clock menu more-arrow no yes

Filed under:

Georgetown Loses Bruising Overtime Battle to Seton Hall, 68-66

New, 94 comments

Hard-Fought, Ugly Defeat Dims Hoyas’ Flickering Tournament Hopes

NCAA Basketball: Seton Hall at Georgetown Rafael Suanes-USA TODAY Sports

Once again facing a must-win game, Georgetown came up short on Saturday, dropping a disappointing, error-filled 68-66 decision at home to Seton Hall. The loss ends the Hoyas’ recent winning streak and diminishes their already-distant NCAA Tournament hopes.

Georgetown started out poorly on Saturday, falling behind 13-2 over the first 5-plus minutes. The Hoyas couldn’t throw a rock in the ocean early, missing on one long jumper after another. That trend continued all day, as Georgetown made just 1 of 19 three-point attempts. Georgetown was slow to block out Seton Hall on the glass and to cut of driving Pirate ball-handlers. After three straight solid performances, the hoyas came out flat today.

The Hoyas narrowed the gap by attacking the hoop. LJ Peak penetrated into the lane with ease, setting up his teammates and finishing at the rim. On a day on which Georgetown shot just 38 percent from the field, the comeback didn’t come easily. Instead, offensive aggressiveness took the place of accuracy. Akoy Agau (7 points, 11 rebounds, 5 blocks) was active, grabbing loose balls and converting dump-offs from Peak at the basket. Jagan Mosely, who scored all of his 7 points in the first half, provided a spark when Peak sat with foul trouble. Even with a swoon in the closing minutes of the half, Georgetown has down by just 4 entering the break. The game seemed within reach.

The second half was a see-saw affair in which Georgetown clawed back, only to fall behind again. The Hoyas couldn’t stay ahead for reasons that would have been familiar to anyone who has watched these teams this season. Georgetown couldn’t stop fouling, allowing Seton Hall 16 second-half free-throws, of which the Pirates made 13. Many of these free-throws were true gifts, resulting from non-shooting fouls where a Hoya simply bumped a Pirate. All of this was predictable, but nevertheless dispiriting, for a Georgetown team that came into the game ranked last in the Big East in allowing opponents to the free-throw line.

When the Pirates couldn’t draw the whistle, they got second chances. Seton Hall gathered 38 percent of its own misses as offensive rebounds, which was business as usual for the conference’s best offensive rebounding unit. Post Angel Delgado led the charge, posting a beastly line of 26 points and 17 rebounds, 5 of which were offensive. Georgetown couldn’t dislodge Delgado from underneath the boards, and couldn’t defend him without fouling, as Delgado made 12 of his 15 free throw attempts.
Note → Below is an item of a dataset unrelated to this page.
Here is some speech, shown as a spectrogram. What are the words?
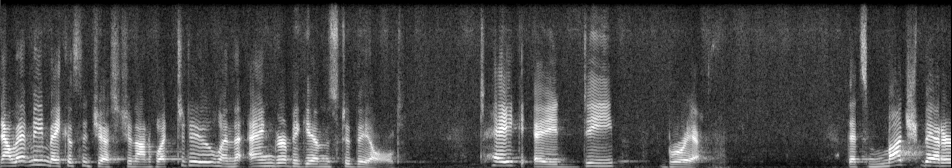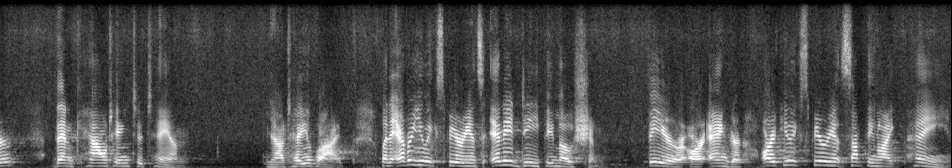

With the visitors shooting just 29 percent in the second half, free throws and second chances were essential. Seton Hall scored just 27 second-half points, and 17 were on free throws or off of offensive rebounds. In one particularly frustrating sequence, Jonathan Mulmore senselessly bumped Pirate guard Khadeen Carrington two free-throws thanks to contact 30 feet from the hoop, then, after Carrington made his first attempt, no Hoya boxed him out on his missed, second free throw. Carrington collected the offensive rebound, only to be immediately fouled again, for two more free throws.

Down the stretch, Georgetown finally managed to defend without fouling and started doubling Delgado on the boards. As a result, Seton Hall went scoreless for six-plus minutes. The Hoyas slowly but surely caught up, eventually taking a two-point lead on a pair of Peak free throws.

But the lead didn’t last. Delgado answered with a put-back to tie, and a Peak jumper was equaled by a Carrington leaner. Both teams wasted chances to win at the end of regulation.

Overtime was similarly close but error-filled. Rodney Pryor made a jumper that briefly put Georgetown ahead with barely a minute to play, and it seemed that Georgetown might escape with the win. But Seton Hall answered to go back up by one, and a missed Jessie Govan three and a Pryor turnover frittered away the Hoyas’ best chances. After a free throw put the Pirates up by two, a slow-developing final race up the court resulted in a Peak three-pointer that came up just short.

Like many of Georgetown’s losses, today wasn’t crippling in its own right. Seton Hall entered today on the NCAA Tournament bubble, and plays a style, particularly with Delgado on the boards, that can wear down opponents. But this defeat, combined with three others at home to Big East opponents, added to lackluster non-conference play, virtually forecloses hope of dancing in March.

Georgetown returns to action Tuesday night at Villanova. The Hoyas won’t have the benefit of a winning streak, or of many positives they can glean from today’s loss. Their tournament hopes are less than slim, and they’re playing a foe that has lost at home just twice in the nearly four seasons of the new Big East.